▸ **What is required**
Each line below should be repeated exactly, but no picture should be carried over.

▸ **Material for the task**
===============
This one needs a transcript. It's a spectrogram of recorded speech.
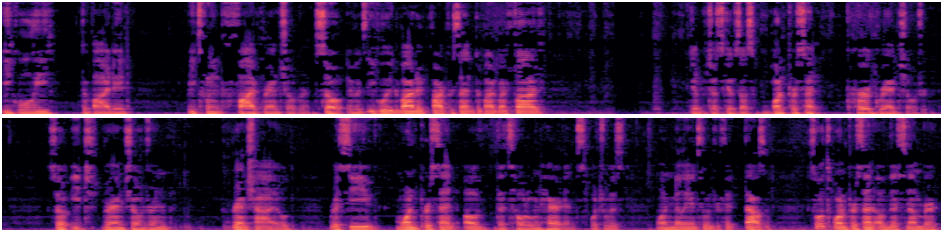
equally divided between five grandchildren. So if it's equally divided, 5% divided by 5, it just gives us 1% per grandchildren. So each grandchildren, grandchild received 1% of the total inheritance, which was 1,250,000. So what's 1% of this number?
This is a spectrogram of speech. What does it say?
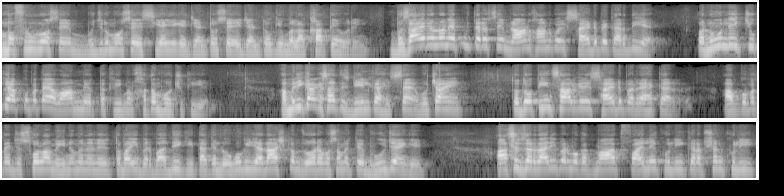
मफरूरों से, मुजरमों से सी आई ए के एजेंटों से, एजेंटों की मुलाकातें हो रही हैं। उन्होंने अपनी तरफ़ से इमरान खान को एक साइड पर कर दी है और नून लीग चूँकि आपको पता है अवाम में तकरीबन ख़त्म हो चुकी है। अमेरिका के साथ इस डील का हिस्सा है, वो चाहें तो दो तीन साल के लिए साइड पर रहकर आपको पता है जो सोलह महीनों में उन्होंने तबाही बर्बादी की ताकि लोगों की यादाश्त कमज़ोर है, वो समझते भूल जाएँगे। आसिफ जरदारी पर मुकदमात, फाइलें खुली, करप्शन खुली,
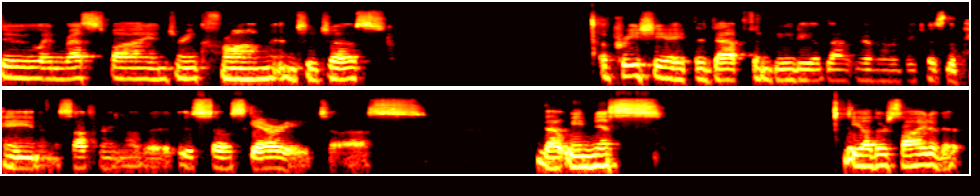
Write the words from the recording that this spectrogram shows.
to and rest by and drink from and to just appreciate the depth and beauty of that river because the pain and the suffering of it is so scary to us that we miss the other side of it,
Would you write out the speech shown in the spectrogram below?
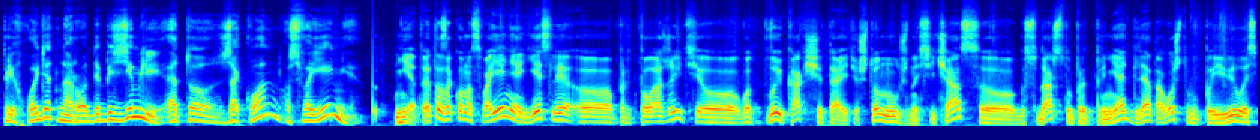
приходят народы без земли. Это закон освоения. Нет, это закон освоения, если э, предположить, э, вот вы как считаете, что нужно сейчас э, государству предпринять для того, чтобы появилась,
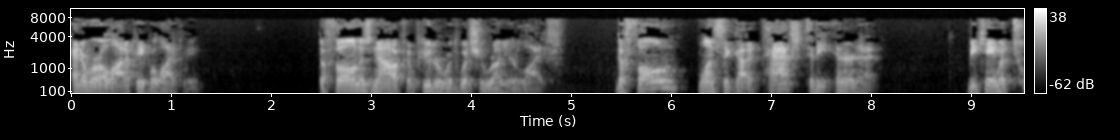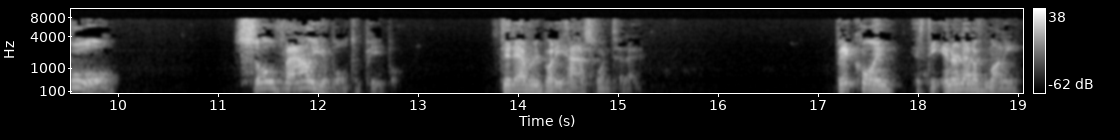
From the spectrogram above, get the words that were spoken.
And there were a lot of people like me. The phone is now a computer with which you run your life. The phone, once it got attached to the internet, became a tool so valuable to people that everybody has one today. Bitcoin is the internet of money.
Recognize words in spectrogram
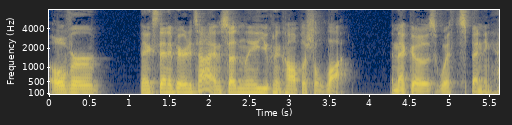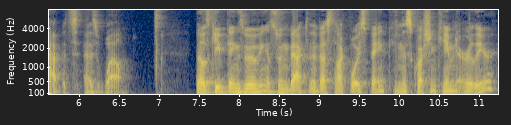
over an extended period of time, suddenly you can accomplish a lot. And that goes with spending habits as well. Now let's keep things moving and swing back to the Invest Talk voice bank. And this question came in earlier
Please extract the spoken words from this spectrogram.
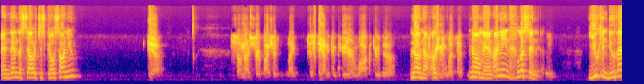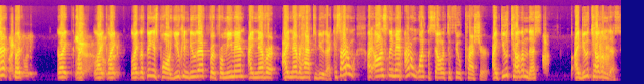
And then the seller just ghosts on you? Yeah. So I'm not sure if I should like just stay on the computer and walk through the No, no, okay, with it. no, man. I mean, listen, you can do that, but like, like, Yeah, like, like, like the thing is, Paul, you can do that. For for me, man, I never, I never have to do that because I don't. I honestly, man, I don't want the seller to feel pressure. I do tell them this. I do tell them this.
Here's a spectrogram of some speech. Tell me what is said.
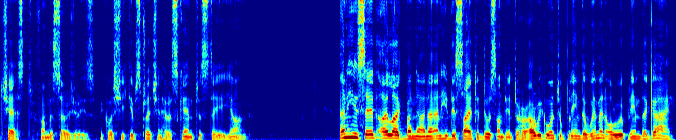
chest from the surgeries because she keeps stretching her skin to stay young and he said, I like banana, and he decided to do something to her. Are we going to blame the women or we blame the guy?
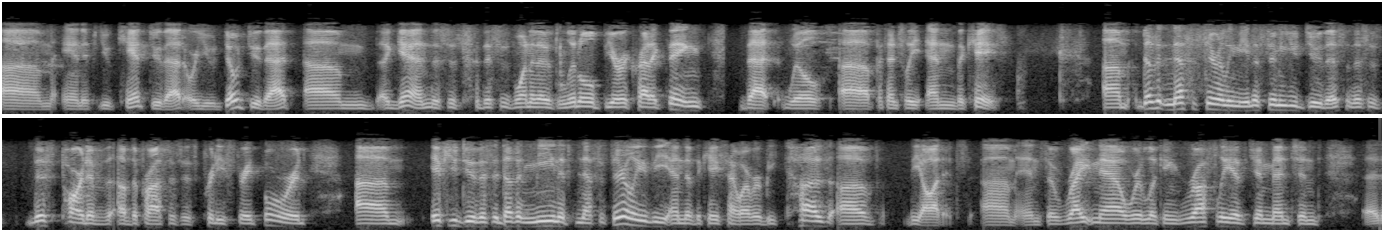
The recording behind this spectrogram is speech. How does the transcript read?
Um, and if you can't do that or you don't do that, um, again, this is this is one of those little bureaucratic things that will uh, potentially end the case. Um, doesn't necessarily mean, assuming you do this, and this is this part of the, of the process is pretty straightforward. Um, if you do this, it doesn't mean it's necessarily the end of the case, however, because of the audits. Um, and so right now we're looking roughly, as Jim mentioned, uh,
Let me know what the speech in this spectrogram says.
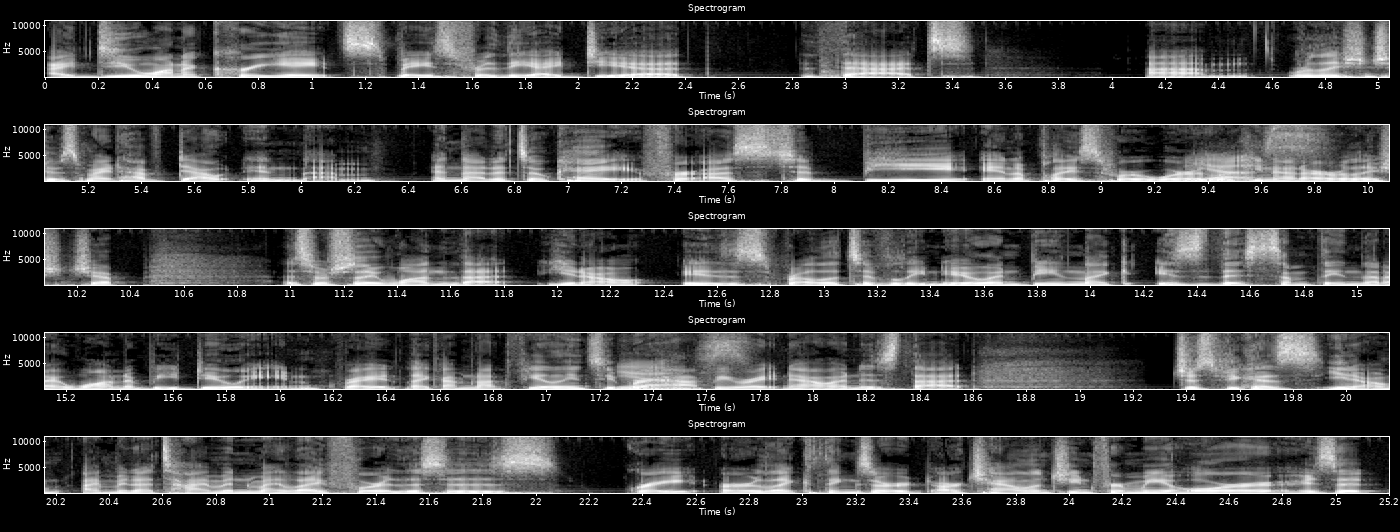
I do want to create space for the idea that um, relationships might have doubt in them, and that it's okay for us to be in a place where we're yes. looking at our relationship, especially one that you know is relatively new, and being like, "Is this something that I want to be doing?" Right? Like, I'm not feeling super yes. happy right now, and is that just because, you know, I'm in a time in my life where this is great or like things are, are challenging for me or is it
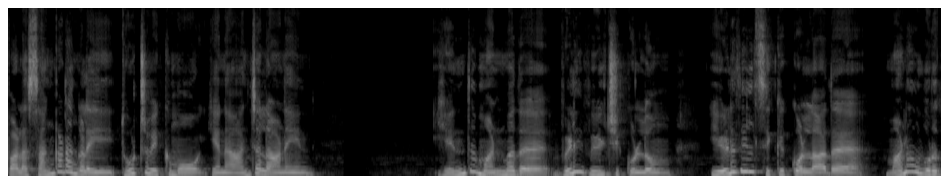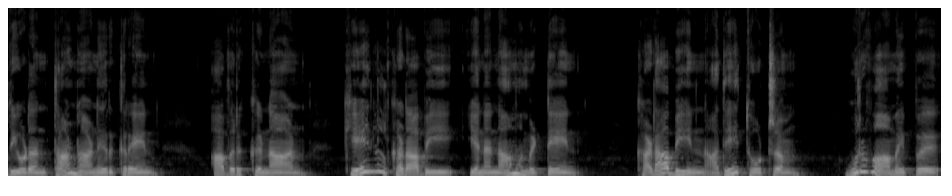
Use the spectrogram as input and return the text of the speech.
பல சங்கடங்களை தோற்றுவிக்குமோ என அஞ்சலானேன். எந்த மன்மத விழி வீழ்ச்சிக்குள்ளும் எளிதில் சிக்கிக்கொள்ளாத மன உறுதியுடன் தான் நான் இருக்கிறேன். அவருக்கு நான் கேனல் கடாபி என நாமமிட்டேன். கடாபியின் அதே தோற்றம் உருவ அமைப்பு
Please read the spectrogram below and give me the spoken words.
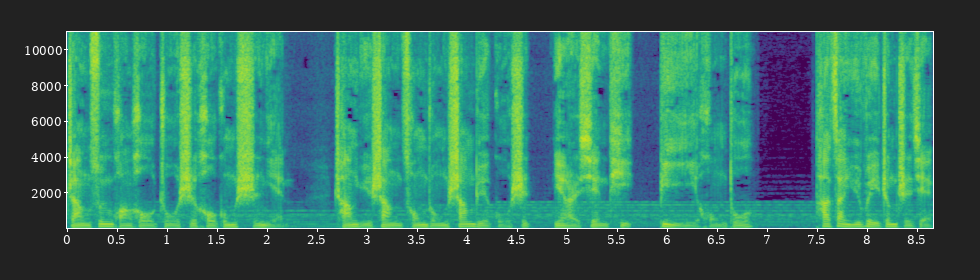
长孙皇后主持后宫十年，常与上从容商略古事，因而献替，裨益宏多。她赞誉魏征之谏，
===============
▸ **Task solution**
This one needs a transcript. It's a spectrogram of recorded speech.
equally divided between five grandchildren. So if it's equally divided, 5% divided by 5, it just gives us 1% per grandchildren. So each grandchildren, grandchild received 1% of the total inheritance, which was 1,250,000. So what's 1% of this number?
This is a spectrogram of speech. What does it say?
मफरूरों से, मुजरमों से सी आई ए के एजेंटों से, एजेंटों की मुलाकातें हो रही हैं। उन्होंने अपनी तरफ़ से इमरान खान को एक साइड पर कर दी है और नून लीग चूँकि आपको पता है अवाम में तकरीबन ख़त्म हो चुकी है। अमेरिका के साथ इस डील का हिस्सा है, वो चाहें तो दो तीन साल के लिए साइड पर रहकर आपको पता है जो सोलह महीनों में उन्होंने तबाही बर्बादी की ताकि लोगों की यादाश्त कमज़ोर है, वो समझते भूल जाएँगे। आसिफ जरदारी पर मुकदमात, फाइलें खुली, करप्शन खुली,
Write the words from the recording that this spectrogram shows.
to and rest by and drink from and to just appreciate the depth and beauty of that river because the pain and the suffering of it is so scary to us that we miss the other side of it,
Would you write out the speech shown in the spectrogram below?
приходят народы без земли. Это закон освоения. Нет, это закон освоения, если э, предположить, э, вот вы как считаете, что нужно сейчас э, государству предпринять для того, чтобы появилась,
From the spectrogram above, get the words that were spoken.
And there were a lot of people like me. The phone is now a computer with which you run your life. The phone, once it got attached to the internet, became a tool so valuable to people that everybody has one today. Bitcoin is the internet of money.
Recognize words in spectrogram
over an extended period of time, suddenly you can accomplish a lot. And that goes with spending habits as well. Now let's keep things moving and swing back to the Invest Talk voice bank. And this question came in earlier
Please extract the spoken words from this spectrogram.
And then the seller just ghosts on you? Yeah. So I'm not sure if I should like just stay on the computer and walk through the No, no, okay, with it. no, man. I mean, listen, you can do that, but like, like, Yeah, like, like, like the thing is, Paul, you can do that. For for me, man, I never, I never have to do that because I don't. I honestly, man, I don't want the seller to feel pressure. I do tell them this. I do tell them this.
Here's a spectrogram of some speech. Tell me what is said.
chest from the surgeries because she keeps stretching her skin to stay young and he said, I like banana, and he decided to do something to her. Are we going to blame the women or we blame the guy?
The recording behind this spectrogram is speech. How does the transcript read?
Um, and if you can't do that or you don't do that, um, again, this is this is one of those little bureaucratic things that will uh, potentially end the case. Um, doesn't necessarily mean, assuming you do this, and this is this part of the, of the process is pretty straightforward. Um, if you do this, it doesn't mean it's necessarily the end of the case, however, because of the audits. Um, and so right now we're looking roughly, as Jim mentioned, uh,
Let me know what the speech in this spectrogram says.
I do want to create space for the idea that um, relationships might have doubt in them, and that it's okay for us to be in a place where we're yes. looking at our relationship, especially one that you know is relatively new, and being like, "Is this something that I want to be doing?" Right? Like, I'm not feeling super yes. happy right now, and is that just because, you know, I'm in a time in my life where this is great or like things are, are challenging for me or is it
Use the spectrogram as input and return the text of the speech.
பல சங்கடங்களை தோற்றுவிக்குமோ என அஞ்சலானேன். எந்த மன்மத விழி வீழ்ச்சிக்குள்ளும் எளிதில் சிக்கிக்கொள்ளாத மன உறுதியுடன் தான் நான் இருக்கிறேன். அவருக்கு நான் கேனல் கடாபி என நாமமிட்டேன். கடாபியின் அதே தோற்றம் உருவ அமைப்பு
Please read the spectrogram below and give me the spoken words.
长孙皇后主持后宫十年，常与上从容商略古事，因而献替，裨益宏多。她赞誉魏征之谏，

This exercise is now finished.